revised How to dump raw binary 'bits' from a file?
edited tags
2d
comment How to dump raw binary 'bits' from a file?
On what operating system? It looks like you're running some kind of *nix but which one? Is it Linux? UNIX? OSX? Something else?
2d
answered Maximize window when dragged to top in Mint/Cinnamon
2d
revised How do I signify repetition in a ZMV regex?
added 111 characters in body
Mar
27
reviewed Approve cron job when Ubuntu is suspended
Mar
27
comment How do I signify repetition in a ZMV regex?
@BenSaufley the expert I called on responded. Please feel free to accept his answer since he does provide the way to do it using the tools you wanted.
Mar
27
comment How do I signify repetition in a ZMV regex?
@BenSaufley nah, it's even mentioned in the docs: "The pattern is always treated as an EXTENDED_GLOB pattern." And you're very welcome :)
Mar
27
comment How do I signify repetition in a ZMV regex?
@BenSaufley I figured it out. I should have realized sooner, that's not a regex, it's a glob and globs don't do repetitions. See updated answer.
Mar
27
revised How do I signify repetition in a ZMV regex?
added 1206 characters in body
Mar
27
comment How do I signify repetition in a ZMV regex?
@BenSaufley yeah, me too now. It's strange that none of the obvious solutions work. I asked one of our resident zsh experts on U&L in chat and gave the link to this Q. We'll see if he responds.
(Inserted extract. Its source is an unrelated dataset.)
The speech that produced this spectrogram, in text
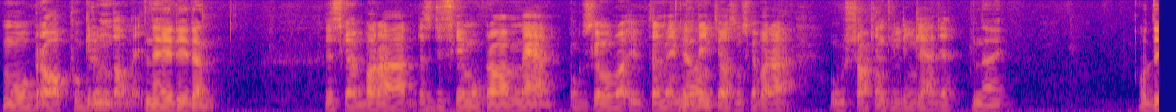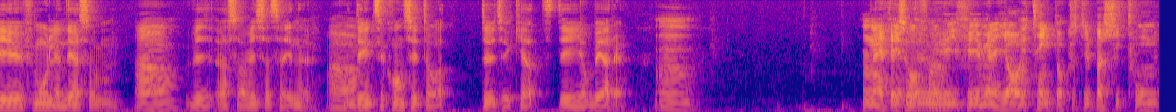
må bra på grund av mig. Nej, det är den. Du ska bara, alltså du ska ju må bra med och du ska må bra utan mig. Men Ja. det är inte jag som ska vara orsaken till din glädje. Nej. Och det är ju förmodligen det som Ja. vi, alltså, har visat sig nu. Ja. Och det är inte så konstigt då att du tycker att det är jobbigare. Mm. Nej, för, I så fall. för, för jag menar, jag har ju tänkt också typ att shit hon...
Seriously though, next time you have a zsh related question, do ask on U&L. We have a couple of zsh fanatics there who'll always answer zsh questions and who are ridiculously knowledgeable about it.